Most Americans want the U.S. to stop letting in Syrian refugees amid fears of terrorist infiltrations after the Paris attacks.

The findings are part of a Bloomberg Politics National Poll released Wednesday that also shows the nation divided on whether to send U.S. troops to Iraq and Syria to fight the Islamic State, an idea President Obama opposes, and whether the U.S. government is doing enough to protect the homeland from a comparable attack.

Fifty-three percent of U.S. adults in the survey, conducted in the days immediately after the attacks, say the nation should not continue a program to resettle up to 10,000 Syrian refugees.
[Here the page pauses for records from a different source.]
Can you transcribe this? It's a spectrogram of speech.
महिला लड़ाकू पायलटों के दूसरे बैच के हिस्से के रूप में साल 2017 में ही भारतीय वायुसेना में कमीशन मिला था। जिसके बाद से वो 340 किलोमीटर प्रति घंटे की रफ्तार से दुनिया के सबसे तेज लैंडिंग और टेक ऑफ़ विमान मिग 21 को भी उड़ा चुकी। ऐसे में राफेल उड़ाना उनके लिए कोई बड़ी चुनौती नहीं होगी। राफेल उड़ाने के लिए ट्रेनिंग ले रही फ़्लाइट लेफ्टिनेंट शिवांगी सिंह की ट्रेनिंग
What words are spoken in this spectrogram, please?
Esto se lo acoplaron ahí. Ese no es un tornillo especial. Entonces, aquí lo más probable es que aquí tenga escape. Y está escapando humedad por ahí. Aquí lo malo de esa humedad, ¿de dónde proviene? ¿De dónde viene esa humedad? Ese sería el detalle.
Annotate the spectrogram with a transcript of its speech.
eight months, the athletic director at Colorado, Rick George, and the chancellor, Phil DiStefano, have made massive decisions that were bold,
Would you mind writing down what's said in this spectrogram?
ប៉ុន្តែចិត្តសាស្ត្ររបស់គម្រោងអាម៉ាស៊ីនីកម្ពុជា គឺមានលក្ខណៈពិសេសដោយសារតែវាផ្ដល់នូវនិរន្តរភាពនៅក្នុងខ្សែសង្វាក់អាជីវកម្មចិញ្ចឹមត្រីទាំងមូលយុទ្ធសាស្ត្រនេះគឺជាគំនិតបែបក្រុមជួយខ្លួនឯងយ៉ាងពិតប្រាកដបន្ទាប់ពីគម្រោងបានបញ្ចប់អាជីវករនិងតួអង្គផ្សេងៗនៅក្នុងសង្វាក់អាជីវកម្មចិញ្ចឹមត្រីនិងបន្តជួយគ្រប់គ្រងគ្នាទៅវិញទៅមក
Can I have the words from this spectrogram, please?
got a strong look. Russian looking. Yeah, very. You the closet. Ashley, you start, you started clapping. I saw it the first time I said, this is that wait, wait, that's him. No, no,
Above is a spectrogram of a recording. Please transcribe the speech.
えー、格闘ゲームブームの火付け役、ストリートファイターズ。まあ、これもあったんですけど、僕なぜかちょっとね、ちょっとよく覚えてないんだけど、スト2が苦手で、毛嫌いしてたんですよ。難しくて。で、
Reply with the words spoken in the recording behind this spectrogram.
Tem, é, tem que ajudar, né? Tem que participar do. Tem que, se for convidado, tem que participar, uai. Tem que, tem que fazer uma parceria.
Just 28 percent would keep the program with the screening process as it now exists, while 9 percent said they would favor a limited program to accept only Syrian Christians while excluding Muslims.
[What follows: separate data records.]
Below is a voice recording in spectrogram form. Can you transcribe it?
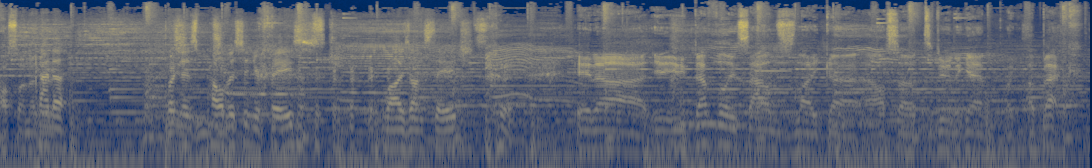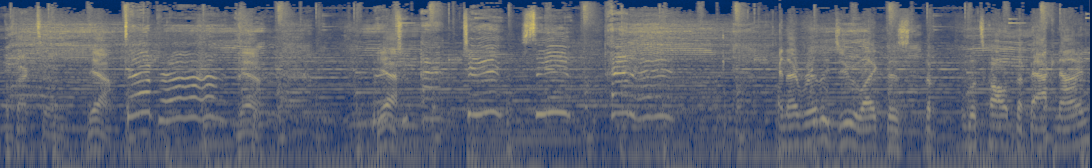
Also kind of putting his pelvis in your face while he's on stage. It uh, it, it definitely sounds like uh, also to do it again, like a Beck, a Beck tune. Yeah, Debra, yeah, yeah. And I really do like this. The let's call it the back nine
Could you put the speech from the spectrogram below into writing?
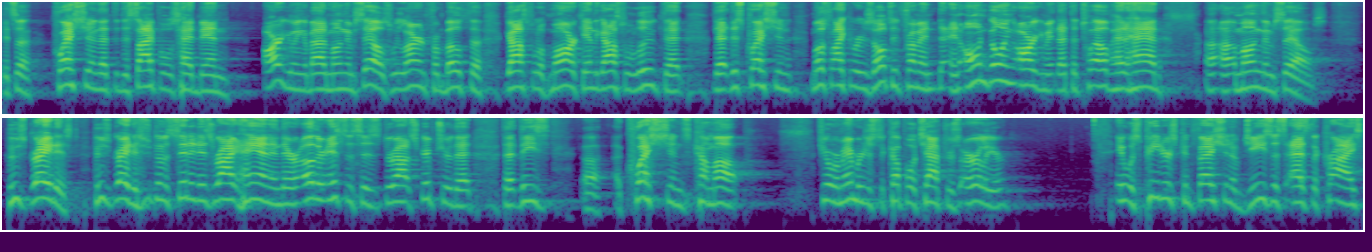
It's a question that the disciples had been arguing about among themselves. We learned from both the Gospel of Mark and the Gospel of Luke that, that this question most likely resulted from an, an ongoing argument that the 12 had had uh, among themselves. Who's greatest? Who's greatest? Who's going to sit at his right hand? And there are other instances throughout Scripture that, that these uh, questions come up. If you'll remember just a couple of chapters earlier, it was Peter's confession of Jesus as the Christ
Terror in general and specifically the Islamic State, which claimed responsibility for last week’s attacks, are cited by a combined 35 percent of Americans as the top issue in the survey conducted Nov. 15-17.

There is no consensus about whether to send U.S. troops to Iraq and Syria, with 44 percent for the idea and 45 percent against it; or whether the U.S. has done enough to protect the homeland from a Paris-style attack.

The national poll of 1,002 adults was conducted Nov. 15-17, for Bloomberg Politics by Selzer & Co. of Des Moines, Iowa.